• targets/nontargets_retained_estimate: the estimated number of verified authentic and verified non-authentic ASVs within those preliminarily retained, based on the calculations described below.
• rejects_hash: the hashed alphabetically sorted list of actual rejected ASVs for this given set. Identical values on different rows denote those rows rejected an identical set of ASVs.

### ASV counts

The *_ASVcounts.csv file is a comma-separated table recording the number of reads of each input ASV found in each library.

The *_clades.csv file is a two-column comma-separated table recording the clade grouping for each input ASV, generated by the script get_clades.R supplied as part of NUMTdumper.

### Control list (find only)

The *_control.txt file is a two-column tab-separated table recording all ASVs determined to be validated-authentic or validated-non-authentic. The first column lists the reason for each determination: "lengthfail" means the ASV was too short, too long or otherwise did not fall into the range of acceptable lengths; "stopfail" means the ASV had stop codons in its amino acid translation; "refpass" means the ASV had a passing BLAST match to one of the supplied references, and did not fail either of the non-authentic tests.

### Result cache (find only)

The *_resultcache file is a compressed text file containing information on the ASVs rejected or retained for each of the supplied specification terms and threshold sets of a find run. It can be used in conjunction with the ASVs from the run and one or more result indices to extract the ASVs in a fasta file format using mode dump.
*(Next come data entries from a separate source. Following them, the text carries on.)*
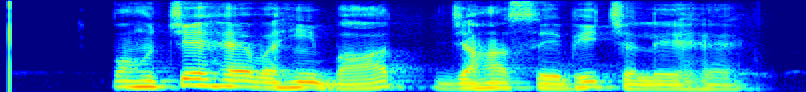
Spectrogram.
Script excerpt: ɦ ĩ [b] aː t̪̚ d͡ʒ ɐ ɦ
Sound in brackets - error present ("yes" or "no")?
no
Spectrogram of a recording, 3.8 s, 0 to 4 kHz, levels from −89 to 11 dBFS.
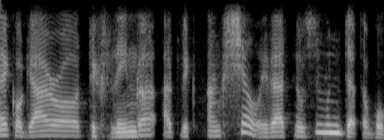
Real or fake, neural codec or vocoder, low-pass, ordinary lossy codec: fake; codec, 16 kHz, 0.5 kbps, X-Codec, HuBERT features, trained on LibriSpeech; 3.6 kHz; Opus, 64 kbps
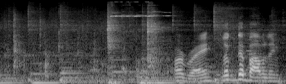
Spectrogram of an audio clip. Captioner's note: gentle music; cover clatters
### Aligned/Unaligned fasta

If the input ASVs were aligned, NUMTdumper unaligns (degaps) them and outputs the sequences to the *_unaligned.fa file, or vice versa if the input ASVs were unaligned.

### UPGMA tree

Unless a tree is supplied, NUMTdumper uses the aligned ASVs to build a UPGMA tree using the script make_tree.R supplied as part of NUMTdumper. This is a newick-format tree that can be opened by any newick parser or tree viewing software.

## Details

### Validation

As part of a NUMTdumper run, the user must parameterise the determination of two control groups of ASVs. Control ASVs are those that can be determined a priori to be either validly authentic or non-authentic: authentic ASVs are determined by a match against a reference set of sequences, non-authentic ASVs are determined by falling outside acceptable length and translation properties. The user must provide a reference set and specify acceptable sequence lengths, and may fine-tune reference matching and translation assessment.

## Project details

Uploaded py3`